The task
Taking the line that contains "What does the" as the first and the final line of the records as the last, write out every line between them exactly, ends included, and nothing else.

---------- Data shown ----------

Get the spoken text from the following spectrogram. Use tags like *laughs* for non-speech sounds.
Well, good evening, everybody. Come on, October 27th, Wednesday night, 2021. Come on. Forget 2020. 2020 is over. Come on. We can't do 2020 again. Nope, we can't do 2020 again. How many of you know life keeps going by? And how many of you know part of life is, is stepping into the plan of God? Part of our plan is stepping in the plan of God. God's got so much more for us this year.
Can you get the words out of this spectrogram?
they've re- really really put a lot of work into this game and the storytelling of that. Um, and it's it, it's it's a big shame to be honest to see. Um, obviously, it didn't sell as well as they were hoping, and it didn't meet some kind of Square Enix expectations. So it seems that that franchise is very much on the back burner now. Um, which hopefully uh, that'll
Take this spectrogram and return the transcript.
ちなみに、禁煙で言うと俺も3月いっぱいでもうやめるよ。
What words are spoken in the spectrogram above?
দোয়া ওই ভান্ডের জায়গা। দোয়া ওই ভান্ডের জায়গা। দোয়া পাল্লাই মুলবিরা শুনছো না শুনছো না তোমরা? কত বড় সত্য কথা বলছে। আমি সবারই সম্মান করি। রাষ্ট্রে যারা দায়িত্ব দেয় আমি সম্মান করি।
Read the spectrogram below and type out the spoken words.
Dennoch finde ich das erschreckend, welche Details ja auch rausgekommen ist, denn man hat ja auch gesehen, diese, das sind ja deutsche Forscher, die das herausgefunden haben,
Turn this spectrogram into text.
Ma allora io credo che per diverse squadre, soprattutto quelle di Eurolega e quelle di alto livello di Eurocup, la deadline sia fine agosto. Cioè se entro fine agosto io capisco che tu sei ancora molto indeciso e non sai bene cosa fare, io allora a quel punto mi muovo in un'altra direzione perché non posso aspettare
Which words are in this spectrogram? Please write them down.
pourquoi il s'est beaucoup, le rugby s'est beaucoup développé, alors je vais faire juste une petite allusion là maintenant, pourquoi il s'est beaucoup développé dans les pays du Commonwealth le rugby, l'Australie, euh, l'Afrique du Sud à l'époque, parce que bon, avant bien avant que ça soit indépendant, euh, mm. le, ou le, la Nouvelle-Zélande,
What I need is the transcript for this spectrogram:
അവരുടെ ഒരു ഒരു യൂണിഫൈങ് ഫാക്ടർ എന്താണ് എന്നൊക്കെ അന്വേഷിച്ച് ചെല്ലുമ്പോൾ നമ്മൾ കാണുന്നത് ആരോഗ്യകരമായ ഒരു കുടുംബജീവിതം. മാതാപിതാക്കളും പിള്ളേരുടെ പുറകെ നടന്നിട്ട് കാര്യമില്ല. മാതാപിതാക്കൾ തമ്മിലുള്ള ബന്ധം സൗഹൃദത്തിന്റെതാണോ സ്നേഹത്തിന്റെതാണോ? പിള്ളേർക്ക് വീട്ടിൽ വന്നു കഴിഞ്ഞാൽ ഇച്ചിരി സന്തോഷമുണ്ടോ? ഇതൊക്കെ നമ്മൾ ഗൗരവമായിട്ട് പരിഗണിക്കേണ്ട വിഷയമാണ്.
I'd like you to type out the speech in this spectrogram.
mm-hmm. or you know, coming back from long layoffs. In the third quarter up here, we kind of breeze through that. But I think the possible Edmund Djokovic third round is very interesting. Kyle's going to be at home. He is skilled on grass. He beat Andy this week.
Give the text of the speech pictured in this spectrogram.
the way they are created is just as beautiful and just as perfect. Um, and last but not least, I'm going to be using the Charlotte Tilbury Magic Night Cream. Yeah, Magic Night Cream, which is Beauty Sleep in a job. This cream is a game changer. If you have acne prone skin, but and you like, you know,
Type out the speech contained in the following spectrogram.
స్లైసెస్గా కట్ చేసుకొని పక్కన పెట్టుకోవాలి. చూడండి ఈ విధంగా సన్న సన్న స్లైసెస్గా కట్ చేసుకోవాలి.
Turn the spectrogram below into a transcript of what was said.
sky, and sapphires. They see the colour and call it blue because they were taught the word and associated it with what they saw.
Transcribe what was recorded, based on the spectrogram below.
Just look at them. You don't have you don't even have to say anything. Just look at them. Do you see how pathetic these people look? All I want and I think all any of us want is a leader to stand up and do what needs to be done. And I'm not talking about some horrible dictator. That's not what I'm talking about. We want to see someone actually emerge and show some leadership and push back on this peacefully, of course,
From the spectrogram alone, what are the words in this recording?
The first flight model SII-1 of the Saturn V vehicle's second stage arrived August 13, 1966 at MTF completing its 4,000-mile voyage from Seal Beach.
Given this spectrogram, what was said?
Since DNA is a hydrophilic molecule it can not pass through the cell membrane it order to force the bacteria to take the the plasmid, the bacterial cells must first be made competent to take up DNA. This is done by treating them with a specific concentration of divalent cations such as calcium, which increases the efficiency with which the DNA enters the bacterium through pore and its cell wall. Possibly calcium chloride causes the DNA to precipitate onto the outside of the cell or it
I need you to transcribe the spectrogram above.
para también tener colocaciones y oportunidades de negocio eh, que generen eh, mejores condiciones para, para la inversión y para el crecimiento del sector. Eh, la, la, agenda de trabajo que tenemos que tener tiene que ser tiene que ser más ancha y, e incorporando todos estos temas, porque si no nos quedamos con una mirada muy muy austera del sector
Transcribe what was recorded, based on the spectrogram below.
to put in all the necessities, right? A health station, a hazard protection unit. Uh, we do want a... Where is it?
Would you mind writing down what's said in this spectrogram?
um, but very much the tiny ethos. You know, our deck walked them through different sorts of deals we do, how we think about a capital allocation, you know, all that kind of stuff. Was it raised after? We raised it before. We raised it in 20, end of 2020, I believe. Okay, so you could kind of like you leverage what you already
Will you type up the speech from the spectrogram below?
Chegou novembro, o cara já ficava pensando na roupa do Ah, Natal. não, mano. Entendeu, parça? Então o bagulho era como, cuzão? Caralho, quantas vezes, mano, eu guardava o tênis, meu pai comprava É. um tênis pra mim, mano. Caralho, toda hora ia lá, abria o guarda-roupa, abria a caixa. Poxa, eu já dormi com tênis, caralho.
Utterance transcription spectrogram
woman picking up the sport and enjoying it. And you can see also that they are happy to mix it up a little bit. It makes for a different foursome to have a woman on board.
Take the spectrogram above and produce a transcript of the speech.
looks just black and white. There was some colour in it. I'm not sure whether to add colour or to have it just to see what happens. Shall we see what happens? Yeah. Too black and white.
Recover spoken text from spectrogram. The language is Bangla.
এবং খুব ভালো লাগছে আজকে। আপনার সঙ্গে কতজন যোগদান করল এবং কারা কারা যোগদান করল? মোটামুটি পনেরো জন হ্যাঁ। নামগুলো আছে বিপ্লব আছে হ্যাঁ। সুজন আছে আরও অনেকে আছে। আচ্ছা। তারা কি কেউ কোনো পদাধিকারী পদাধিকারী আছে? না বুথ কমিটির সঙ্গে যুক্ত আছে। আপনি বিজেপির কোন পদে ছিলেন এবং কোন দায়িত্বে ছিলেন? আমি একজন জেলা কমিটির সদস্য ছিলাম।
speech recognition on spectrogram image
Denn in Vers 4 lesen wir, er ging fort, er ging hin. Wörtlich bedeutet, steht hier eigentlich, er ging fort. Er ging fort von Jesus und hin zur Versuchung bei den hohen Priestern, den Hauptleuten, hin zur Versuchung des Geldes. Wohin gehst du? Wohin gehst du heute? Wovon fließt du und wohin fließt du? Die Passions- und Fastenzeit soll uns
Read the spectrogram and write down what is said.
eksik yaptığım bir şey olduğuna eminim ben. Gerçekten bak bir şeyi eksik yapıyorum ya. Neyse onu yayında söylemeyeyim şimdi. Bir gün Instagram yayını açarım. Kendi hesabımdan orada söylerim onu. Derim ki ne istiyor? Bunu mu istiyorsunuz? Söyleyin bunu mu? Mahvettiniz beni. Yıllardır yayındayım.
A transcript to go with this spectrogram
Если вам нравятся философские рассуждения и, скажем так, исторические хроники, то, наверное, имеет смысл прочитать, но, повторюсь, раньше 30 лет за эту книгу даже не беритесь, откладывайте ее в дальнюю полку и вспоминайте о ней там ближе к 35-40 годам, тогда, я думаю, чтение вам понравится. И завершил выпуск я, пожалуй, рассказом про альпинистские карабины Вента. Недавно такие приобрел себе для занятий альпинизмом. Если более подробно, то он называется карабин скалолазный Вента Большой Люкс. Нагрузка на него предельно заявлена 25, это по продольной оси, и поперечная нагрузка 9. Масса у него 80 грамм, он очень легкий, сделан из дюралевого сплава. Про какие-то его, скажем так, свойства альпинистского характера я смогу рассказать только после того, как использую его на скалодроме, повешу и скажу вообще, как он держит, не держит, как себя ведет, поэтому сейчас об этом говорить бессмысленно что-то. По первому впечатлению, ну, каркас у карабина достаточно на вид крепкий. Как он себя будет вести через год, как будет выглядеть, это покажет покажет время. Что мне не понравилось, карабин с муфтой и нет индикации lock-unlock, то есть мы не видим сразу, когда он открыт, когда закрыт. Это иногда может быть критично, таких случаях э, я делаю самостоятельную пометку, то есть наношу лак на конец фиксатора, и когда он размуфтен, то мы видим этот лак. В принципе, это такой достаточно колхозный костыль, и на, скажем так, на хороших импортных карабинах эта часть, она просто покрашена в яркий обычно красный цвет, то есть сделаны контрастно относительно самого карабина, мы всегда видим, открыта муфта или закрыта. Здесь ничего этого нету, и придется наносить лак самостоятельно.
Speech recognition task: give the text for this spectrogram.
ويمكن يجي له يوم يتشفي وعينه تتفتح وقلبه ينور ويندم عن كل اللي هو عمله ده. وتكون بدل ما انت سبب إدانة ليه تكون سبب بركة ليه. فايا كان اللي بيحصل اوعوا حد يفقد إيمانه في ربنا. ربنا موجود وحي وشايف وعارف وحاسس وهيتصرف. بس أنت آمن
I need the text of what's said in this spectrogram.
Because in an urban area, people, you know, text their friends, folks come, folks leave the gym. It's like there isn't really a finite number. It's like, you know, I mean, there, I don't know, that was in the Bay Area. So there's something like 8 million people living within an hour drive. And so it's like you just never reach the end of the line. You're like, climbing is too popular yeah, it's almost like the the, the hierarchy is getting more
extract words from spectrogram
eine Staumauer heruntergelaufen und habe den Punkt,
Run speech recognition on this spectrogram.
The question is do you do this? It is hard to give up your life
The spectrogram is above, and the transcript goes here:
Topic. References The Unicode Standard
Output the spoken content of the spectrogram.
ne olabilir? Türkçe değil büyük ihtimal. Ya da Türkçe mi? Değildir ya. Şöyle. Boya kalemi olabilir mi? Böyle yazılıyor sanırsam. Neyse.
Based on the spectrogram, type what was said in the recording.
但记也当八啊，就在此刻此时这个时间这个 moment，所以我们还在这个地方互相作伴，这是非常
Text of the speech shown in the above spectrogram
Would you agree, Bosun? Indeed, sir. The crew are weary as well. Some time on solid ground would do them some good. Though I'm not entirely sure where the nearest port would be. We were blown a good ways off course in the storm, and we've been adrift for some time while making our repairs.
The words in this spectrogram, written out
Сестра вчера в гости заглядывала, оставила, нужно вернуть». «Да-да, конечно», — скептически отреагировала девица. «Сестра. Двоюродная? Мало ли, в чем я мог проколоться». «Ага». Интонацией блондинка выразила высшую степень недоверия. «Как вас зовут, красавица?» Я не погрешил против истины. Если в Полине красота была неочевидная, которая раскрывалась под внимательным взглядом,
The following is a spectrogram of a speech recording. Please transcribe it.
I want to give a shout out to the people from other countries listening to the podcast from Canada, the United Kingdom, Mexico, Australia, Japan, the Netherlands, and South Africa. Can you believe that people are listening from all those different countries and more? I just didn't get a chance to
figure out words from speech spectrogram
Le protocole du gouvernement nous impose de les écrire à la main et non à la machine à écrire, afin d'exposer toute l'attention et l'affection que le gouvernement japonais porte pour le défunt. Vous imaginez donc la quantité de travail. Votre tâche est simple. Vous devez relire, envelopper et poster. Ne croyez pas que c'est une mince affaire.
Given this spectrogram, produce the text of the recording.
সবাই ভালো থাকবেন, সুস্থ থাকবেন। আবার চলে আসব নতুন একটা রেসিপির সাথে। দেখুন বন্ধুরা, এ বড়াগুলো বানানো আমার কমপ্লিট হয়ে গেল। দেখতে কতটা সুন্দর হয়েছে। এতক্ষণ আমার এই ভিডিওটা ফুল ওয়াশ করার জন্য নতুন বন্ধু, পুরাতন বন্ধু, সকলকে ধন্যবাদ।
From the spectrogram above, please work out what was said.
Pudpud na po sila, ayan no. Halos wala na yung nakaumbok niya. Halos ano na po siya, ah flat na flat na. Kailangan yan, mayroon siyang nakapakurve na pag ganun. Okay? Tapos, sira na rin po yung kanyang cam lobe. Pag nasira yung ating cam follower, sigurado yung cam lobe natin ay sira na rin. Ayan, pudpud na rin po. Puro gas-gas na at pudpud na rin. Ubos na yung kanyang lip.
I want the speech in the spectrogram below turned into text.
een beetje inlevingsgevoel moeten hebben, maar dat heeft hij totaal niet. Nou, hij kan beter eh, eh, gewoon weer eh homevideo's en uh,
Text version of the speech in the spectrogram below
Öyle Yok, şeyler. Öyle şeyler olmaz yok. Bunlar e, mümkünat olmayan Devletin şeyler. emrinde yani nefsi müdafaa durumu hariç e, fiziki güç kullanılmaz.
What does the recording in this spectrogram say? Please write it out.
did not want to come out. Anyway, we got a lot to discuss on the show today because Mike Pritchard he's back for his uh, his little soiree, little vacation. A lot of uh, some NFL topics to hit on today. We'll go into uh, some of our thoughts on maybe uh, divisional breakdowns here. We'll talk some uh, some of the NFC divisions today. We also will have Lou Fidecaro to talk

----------

Your response
What does the recording in this spectrogram say? Please write it out.
did not want to come out. Anyway, we got a lot to discuss on the show today because Mike Pritchard he's back for his uh, his little soiree, little vacation. A lot of uh, some NFL topics to hit on today. We'll go into uh, some of our thoughts on maybe uh, divisional breakdowns here. We'll talk some uh, some of the NFC divisions today. We also will have Lou Fidecaro to talk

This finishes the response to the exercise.